The DA has criticised the move, with MP Glynnis Breytenbach saying the decision might lead to a "greater humanitarian crisis" than the one the government was trying to avoid.


Stay healthy and entertained during the national lockdown. Sign up for our Lockdown Living newsletter. Register and manage your newsletters in the new News24 app by clicking on the Profile tab

We live in a world where facts and fiction get blurred
In times of uncertainty you need journalism you can trust. For only R75 per month, you have access to a world of in-depth analyses, investigative journalism, top opinions and a range of features. Journalism strengthens democracy. Invest in the future today.

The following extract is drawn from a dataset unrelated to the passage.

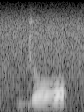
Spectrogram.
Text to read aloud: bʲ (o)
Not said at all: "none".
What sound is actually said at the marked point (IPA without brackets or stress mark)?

Subscribe to News24
Lockdown For
DAYS
HRS
MINS
Voting Booth
How has the delay in schools' opening impacted your life?
Please select an option Oops! Something went wrong, please try again later.
Results
It's a disaster! We're struggling to manage work and kids at home
40% - 931 votes
It's a struggle, but we learnt lessons from last year's closures
20% - 457 votes
It's a relief, this second wave is bad and kids need to be at home
40% - 944 votes
Vote
ZAR/USD
15.10
(+0.16)
ZAR/GBP
20.71
(+0.00)
ZAR/EUR
18.40
(+0.10)
ZAR/AUD
11.69
(-0.15)
ZAR/JPY
0.15
(+0.11)
Gold
1855.40
(-0.09)
Silver
25.60
(+0.24)
Platinum
1101.00
(+0.14)
Brent Crude
54.99
(0.00)
Palladium
2359.00
(+0.19)
All Share
63987.92
(-0.29)
Top 40
58886.26
(-0.14)
Financial 15
11685.83
(-2.13)
Industrial 25
86576.24
(+1.21)
Resource 10
62699.98
(-1.34)
All JSE data delayed by at least 15 minutes morningstar logo